I did my warm up with other riders from the team. Our race start was just as confusing as the first, but we were eventually organized and sent off. At the start, I kept John in my sight hoping to keep pace with him. I kept up with him for almost 2 laps before falling back from his group.
With the pressure off, I still rode hard, but enjoyed it a bit more. It was fun to see many riders from the team when we passed at intersections. It was also nice to have a crowd cheering me on. Each time I rode past someone I knew I tried to work on my race face smile, but I suspect I’ll crack up when I see those photos.
I finished feeling good about my race, and excited for all of my teammates. Overall the team did great. Many completed their first race. Many made it on the podium. I saw a lot of accomplished racers out there today. I hope all had as much fun as I did.
If you’ve ever ridden with Coach Neil, you’ll know that he carries a pack with a complete bike shop inside it. I’m constantly amazed with the amount of stuff he carries for just about every situation. He was generous enough to write up what he carries.

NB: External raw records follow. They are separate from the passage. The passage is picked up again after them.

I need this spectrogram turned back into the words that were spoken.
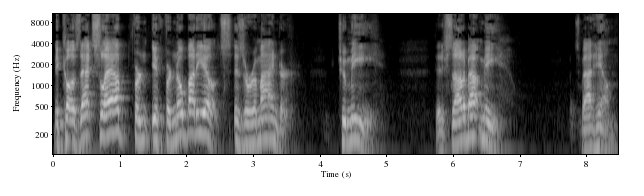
Because that slab, for, if for nobody else, is a reminder to me that it's not about me. It's about him.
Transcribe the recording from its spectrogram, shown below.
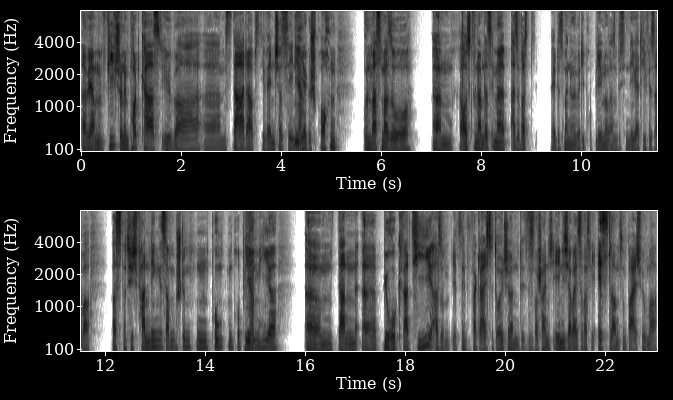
äh, wir haben viel schon im Podcast über ähm, Startups, die Venture-Szene ja. hier gesprochen. Und was mal so ähm, rausgefunden haben, dass immer, also was, ich rede jetzt mal nur über die Probleme, was ein bisschen negativ ist, aber was natürlich Funding ist an bestimmten Punkten Problem ja. hier. Ähm, dann äh, Bürokratie, also jetzt im Vergleich zu Deutschland ist es wahrscheinlich ähnlich, aber ist sowas wie Estland zum Beispiel, wo man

Allen and Torx keys for all fasteners on the bike except the very largest one (I carry 1.5, 2, 3, 4, 5, 6, 8 & T20, T25, though I have found need for a 10mm allen a couple times and had to MacGyver a work around)
Folding multi-purpose tool with pliers, a blade, and some other items. Mine has metal and wood saw blades, several screw drivers, and scissors – it’s basically a Swiss Army knife built into the handle of folding pliers. I use the pliers and a small flat blade screwdriver most often.
Chain tool – could be on a multi tool or separate
Tubeless valve core removal tool – this one comes in handy with pumps like my Lezyne, which thread onto the valve stem and occasionally remove it when disconnecting the pump or when the valve core needs to be replaced due to the tip being broken off or sealant clogging it
Tubeless tire plug kit – there are a variety of these out there with different pros and cons but this is majorly important for me as I have put holes in countless tires
Tubeless tire sealant (2-4 oz bottle) – whatever I can do to avoid tubing a tire the better. Few people check their sealant status and it dries out, so having a refresh available can mean the difference between tubing a tire and risking flatting the tube and continuing the ride
Chain lube: I use this for its intended use as well as general purpose oil. I’ve opened stuck bearings and squirted some in, put it on pedals or cleats when they get caked in dried mud or sand and are not releasing well, and used it on various squeaks and creaks that come up.
High Volume Pump – at least as high volume as you can get with a mini pump. Basically the longest that will fit in my pack and largest barrel diameter. Should be labeled as an mtb pump. The tiny micro pumps are sort of passable for road tires, but flats happen fairly regularly off road and it sucks to work with those with large volume tires.
Shock Pump: Not really mission critical, but I have typically carried this with me over the years. My current pack doesn’t fit it well when the water bladder is full, so it’s not always in there currently. Of this list, this is the least important for team rides. More of a peace of mind item for back country rides or when taking potential customers out on demo rides and needing to setup suspension for them.
Tube (2 for backcountry rides) – absolute last resort option if plugs and adding sealant fail
Complete tubeless valve
Chain quick link & ideally a couple chain links
Brake caliper mounting bolts (M6 x ~18mm)
Disc brake rotor bolts (M5x ~10mm)
Shimano SPD cleat
Shimano SPD cleat bolts (M5 x ~10mm flat head)
Fiber Fix replacement spoke (I’ve carried these for years but I can’t remember using one)
Chainring bolts (though these are not relevant to most current team bikes)
I also have a few random fasteners that are specific to the gearbox system and replacement springs for chain tensioners